Throughout the town are signs of the community's commitment to sustainable projects both large and small. At the upcycle workshop Kurukuru Kobo, traditional handcrafted items are made from disused kimono and other disused local materials like giant koi (carp) streamers. Here you can find a selection of stylish, fun, and brightly colored jackets, bags, wallets, and ornaments on sale that support the workshop and the local residents who create them.
Cafe Polestar, founded by Terumi Azuma and one of the first cafes in Kamikatsu, clearly displays its zero-waste accreditation stickers at the entrance. Zero-waste options include a service for customers to fill their own water bottles and containers with hot drinks, foods, and sweets before exploring the local sights.
The onsen hotel Tsukigatani has long been a popular place for visitors to stay, bathe, eat, and relax in its 14 rooms and at its campground. The hotel is also the base of operations for the town’s famous Irodori leaf business. Japanese traditional dishes are often served on freshly picked leaves, and Kamikatsu locals earn extra income by selecting the best from the town's lush foliage and shipping them to high-quality restaurants all over the country. The hot spring bath is also heated using an efficient biomass boiler fueled with local wood, reducing fossil-fuel use while funding thinning projects in the monoculture forests.
The WHY Hotel: Unquestionable Comfort in Zero-Waste Style
Of course, if you're looking for a one-of-a-kind sustainable hospitality experience, you'll want to stay at the zero-waste hotel WHY, where you can experience the style and comfort of zero-waste principles in action. There are four two-story cottages, each featuring a stylish combination of reused textiles, windows, wood, and artwork.
At check-in, guests are asked to choose just enough of the delicious coffee, local awa-bancha tea, and hand soap to get them through their stay. The hotel is a beautiful spot to see the night sky, and morning brings serene views across the misty valley. At check-out, guests have exclusive access to the waste-sorting area for a private tour and sorting of the waste from their stay.
Sustainable travel success is feeling assured that your visit creates less burden on the local community and environment. At the end of my trip to Kamikatsu, I always stop at the WHY facility and walk up the hill behind it to view the giant question mark. I take a moment to appreciate the beautiful views of the forests surrounding the facility and smile when I see local people happily greeting one another as they come and go to sort their trash or join a workshop or meeting there.

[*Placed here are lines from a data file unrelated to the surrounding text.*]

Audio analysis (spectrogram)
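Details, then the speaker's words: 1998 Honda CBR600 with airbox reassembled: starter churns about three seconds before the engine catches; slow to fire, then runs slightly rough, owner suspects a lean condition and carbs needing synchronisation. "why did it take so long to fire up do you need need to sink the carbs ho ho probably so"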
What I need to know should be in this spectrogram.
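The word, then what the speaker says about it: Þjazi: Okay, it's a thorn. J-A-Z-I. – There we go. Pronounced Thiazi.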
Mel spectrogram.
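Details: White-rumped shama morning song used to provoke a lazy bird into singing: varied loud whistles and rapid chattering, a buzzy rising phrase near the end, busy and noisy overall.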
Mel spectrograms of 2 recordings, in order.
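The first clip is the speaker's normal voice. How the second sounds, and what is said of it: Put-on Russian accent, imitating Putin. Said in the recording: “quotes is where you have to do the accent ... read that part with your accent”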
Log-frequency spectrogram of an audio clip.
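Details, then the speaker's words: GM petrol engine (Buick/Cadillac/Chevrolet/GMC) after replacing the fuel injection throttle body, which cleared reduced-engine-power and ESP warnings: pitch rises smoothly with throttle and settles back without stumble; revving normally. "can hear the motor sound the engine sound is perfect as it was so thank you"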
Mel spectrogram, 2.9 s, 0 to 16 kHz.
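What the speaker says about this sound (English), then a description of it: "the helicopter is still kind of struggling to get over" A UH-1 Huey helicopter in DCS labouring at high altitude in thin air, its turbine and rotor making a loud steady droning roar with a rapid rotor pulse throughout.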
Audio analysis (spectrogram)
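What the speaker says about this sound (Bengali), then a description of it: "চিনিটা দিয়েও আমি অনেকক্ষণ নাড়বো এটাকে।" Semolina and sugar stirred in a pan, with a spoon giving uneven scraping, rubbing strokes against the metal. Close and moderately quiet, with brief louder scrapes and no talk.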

The question mark design does make me wonder about the three Ps of sustainability: people, planet, and profit. Why don’t we better manage our needs for people's quality of life, in balance with the needs of the planet, balanced with the need to make a profit? The people of Kamikatsu have been showing us how to better balance those three Ps for over 20 years now, and it is never too late to learn something from them.

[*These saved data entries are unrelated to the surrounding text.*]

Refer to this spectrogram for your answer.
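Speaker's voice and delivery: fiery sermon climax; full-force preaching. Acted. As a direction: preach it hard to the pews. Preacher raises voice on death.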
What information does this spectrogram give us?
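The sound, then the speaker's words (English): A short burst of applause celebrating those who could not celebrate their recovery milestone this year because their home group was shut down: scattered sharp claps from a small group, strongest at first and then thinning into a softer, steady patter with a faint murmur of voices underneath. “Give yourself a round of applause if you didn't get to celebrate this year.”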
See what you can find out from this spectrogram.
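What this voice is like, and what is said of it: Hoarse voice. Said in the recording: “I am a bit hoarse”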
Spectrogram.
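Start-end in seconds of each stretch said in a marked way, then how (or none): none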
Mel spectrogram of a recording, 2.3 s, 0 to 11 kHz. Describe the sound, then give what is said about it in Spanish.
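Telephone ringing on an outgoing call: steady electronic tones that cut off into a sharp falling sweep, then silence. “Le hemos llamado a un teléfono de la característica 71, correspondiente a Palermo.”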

Some visitors may see Kamikatsu’s 80 percent level of success as a glass half-empty since the town hasn’t yet achieved its target of zero-waste. But what most impresses me is that they haven’t given up. The roadblocks they have faced over the last 20 years haven’t dampened their motivation to keep innovating and improving year-on-year. Instead, they seem to have only deepened their commitment.

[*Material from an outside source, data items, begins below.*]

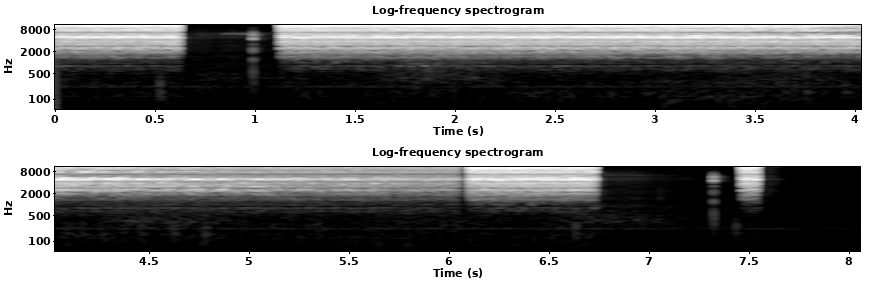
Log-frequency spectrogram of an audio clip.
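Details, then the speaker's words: Dental air syringe giving steady loud hissing bursts with short pauses, drying a child's teeth after a water rinse, with a lip guard in place, before bonding orthodontic brace brackets. "let's spray some air to get the teeth nice and dry can you handle that for me yep"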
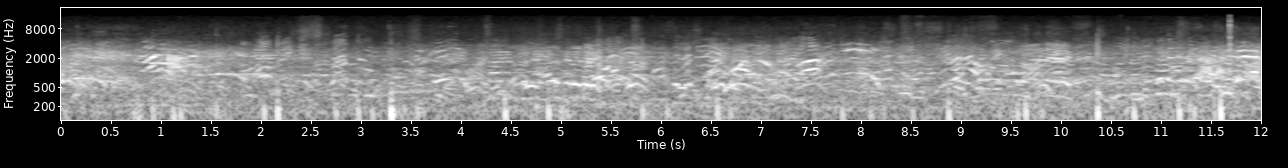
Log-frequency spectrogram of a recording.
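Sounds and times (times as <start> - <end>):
children calling and shouting: 0.0 - 12.0.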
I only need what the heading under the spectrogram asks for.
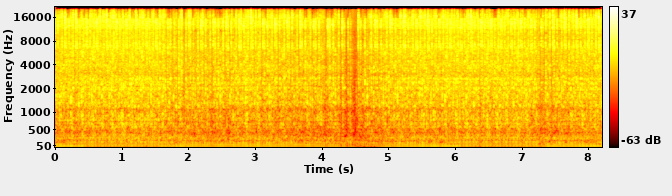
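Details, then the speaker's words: V8 Chevy in a Curtiss P6E replica biplane, unrun for 22 years, after timing and carburetor adjustments. A loud, steady, deep roar at even speed with no stalling or popping; it keeps running. "America! Fire breathing, spitten V8."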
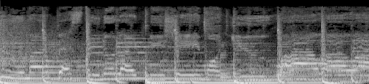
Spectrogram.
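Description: No technical faults can be heard at any point in the audio.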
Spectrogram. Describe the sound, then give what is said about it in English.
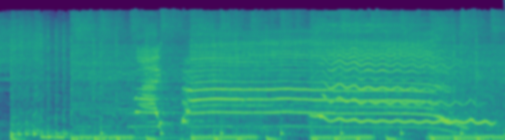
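A long, loud scream in the intro jingle of a quiz round rises and holds over a thumping musical backing, then wavers with a warbling vibrato before trailing off at the end. “It's because it screams already.”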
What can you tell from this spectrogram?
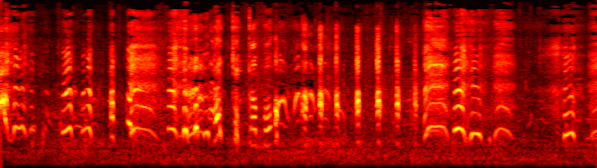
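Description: Children and adults laughing and shrieking in quick runs of high, bouncing calls, with quick splashes of thrown water.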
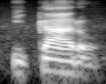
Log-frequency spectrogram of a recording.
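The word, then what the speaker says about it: ícaro: When I hear somebody, even a shaman, say Ikaro, I know that it has been influenced by the Western, because it is pronounced Ikaro.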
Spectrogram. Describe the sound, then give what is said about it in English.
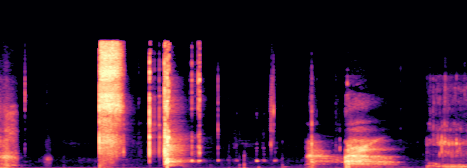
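A can of Spindrift sparkling water is cracked open: a short hiss, a sharp metallic click, then a few faint fizzing bursts separated by quiet. “I have to crack open my Spindrift for this.”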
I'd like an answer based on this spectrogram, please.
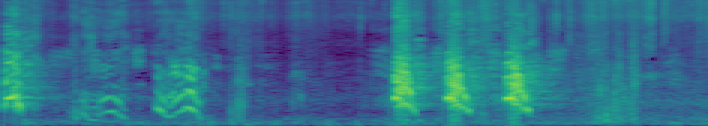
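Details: Sheltie vocalising while dogs play ball: a short bark, then two whiny, wavering yelps, a pause, and three sharp loud barks in quick succession followed by softer ones.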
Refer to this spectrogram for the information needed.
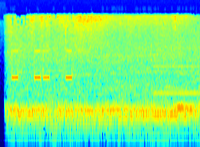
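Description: Telephone dialing tones of a call placed from Columbia Heights metro station to ask for directions: a few quick electronic beeps in the first second, then a steady held tone begins, all over a constant low hum.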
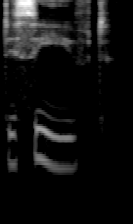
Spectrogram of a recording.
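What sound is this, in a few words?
"deceived", British English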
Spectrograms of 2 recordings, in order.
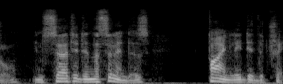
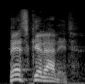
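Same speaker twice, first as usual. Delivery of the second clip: higher, urgent call to action; keen, raised-pitch exclamation; eager cry; 7 semitones higher than usual. A narrator's reading. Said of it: "he cried".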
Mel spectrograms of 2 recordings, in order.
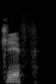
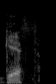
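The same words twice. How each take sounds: First: The word starts with a J sound. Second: The word starts with a hard G sound. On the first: The speaker calls it wrong. "It's not GIF. It doesn't start with a J" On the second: The speaker calls it right. "So it's GIF. Uh, like in good"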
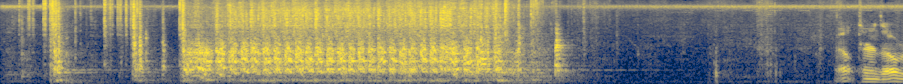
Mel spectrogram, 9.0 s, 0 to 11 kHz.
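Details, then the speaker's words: 1980 Ford F-150 van sitting 20+ years, cranked by hot-wiring the starter terminals; steady even cranking for about 3.5 seconds with no gallop, compression sounds balanced, starter works. "good it doesn't have any gallop or anything so that's a good sign starter works"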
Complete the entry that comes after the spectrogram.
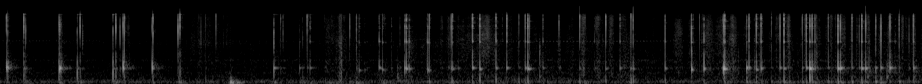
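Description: A small, hollow, empty rainbow-glazed ceramic shot glass lying on a towel is tapped with long acrylic nails. The result is a rapid, irregular stream of bright, crisp clicks, each carrying a brief ring around 730 Hz that dies away almost instantly.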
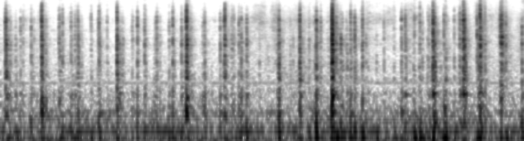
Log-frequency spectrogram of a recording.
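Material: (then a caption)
Plastic. Fingertips tap a thin plastic CD case, first held upright and then held flat, making a quick, irregular run of dry, light clicks. Each tap is short and bright with almost no ring. A faint low hum sits underneath.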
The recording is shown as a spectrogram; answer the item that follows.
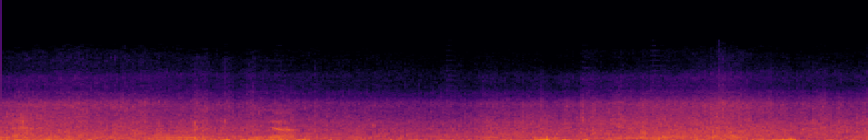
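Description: Small lake waves washing and breaking against a rocky shore, with wind buffeting the microphone in gusts.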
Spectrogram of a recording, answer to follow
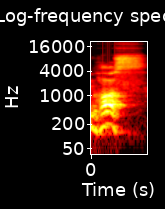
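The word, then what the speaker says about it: grosse: तो last letter ई बन गया है बिकॉज़ स्पेलिंग क्या है जी आर ओ एस एस ई तो इसको हम लोग बोलेंगे घोस एस तक बोलेंगे फिर घ फिर घोस मीनिंग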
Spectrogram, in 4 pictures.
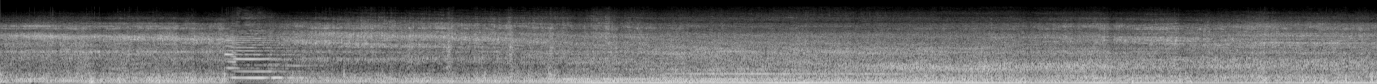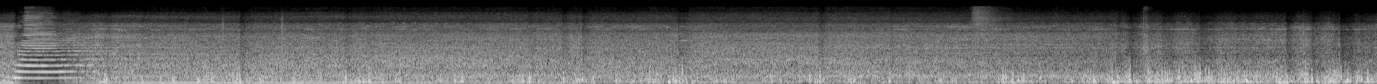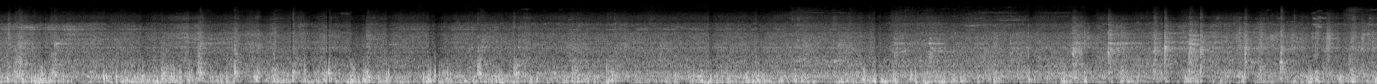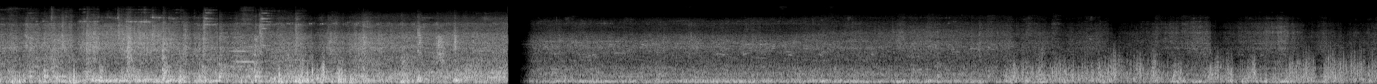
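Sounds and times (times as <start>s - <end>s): train wheels rumbling: 0.0s - 55.0s
wheels clicking over rail joints: 3.4s - 6.3s, 35.5s - 46.4s.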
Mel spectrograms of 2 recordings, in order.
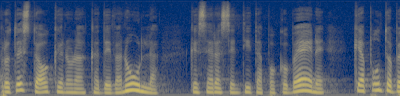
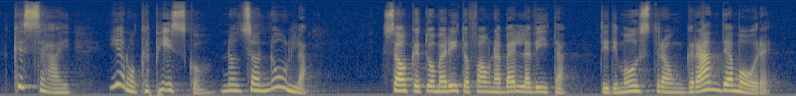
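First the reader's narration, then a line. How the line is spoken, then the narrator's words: Baron, veiled menacing exclamation. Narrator (Italian): esclamò il barone con voce gravida di sorde minacce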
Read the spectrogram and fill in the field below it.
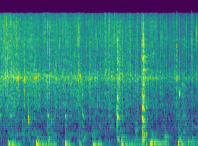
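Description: Spring onion frying in a pan before meatballs go in, a steady loud sizzle with bursts of crackle and repeated stirring scrapes, no talking.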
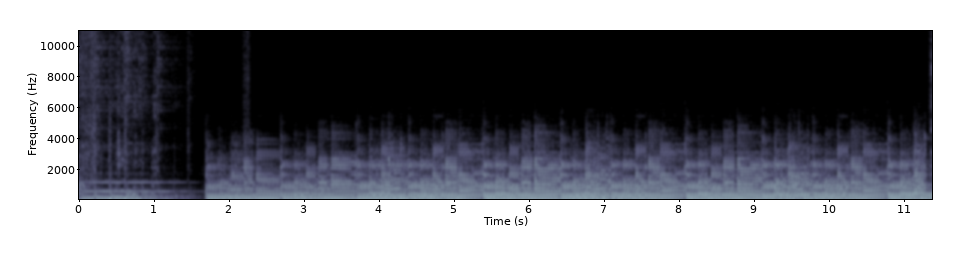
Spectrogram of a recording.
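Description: A brief scrappy intro, then a loud, full rock band kicks in and plays steadily: distorted electric guitars over a driving bass and drums, with no voices.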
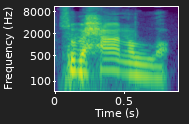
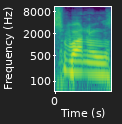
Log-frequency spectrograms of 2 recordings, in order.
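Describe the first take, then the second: First: It is said calmly and clearly. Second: It is said hurriedly and unclearly.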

Kamikatsu is a 90-minute bus ride into the mountains from Tokushima Station. Many visitors come from Kansai or the Okayama area in a few hours by car, but for those coming from Tokyo and further north, it's easier to fly to Tokushima Awaodori Airport. From there, it's approximatelyt 30 minutes to Tokushima Station by public transportation.
From Tokushima Station, you will need to travel by car or bus to reach Kamikatsu. You can also book a Kamikatsu “volunteer taxi” to get to the mountain town.
Read More About Kamikatsu
Part 2 of Joy Jarman-Walsh's series on Kamikatsu.
Pioneers of Sustainable Living in Japan: The Remarkable People of Kamikatsu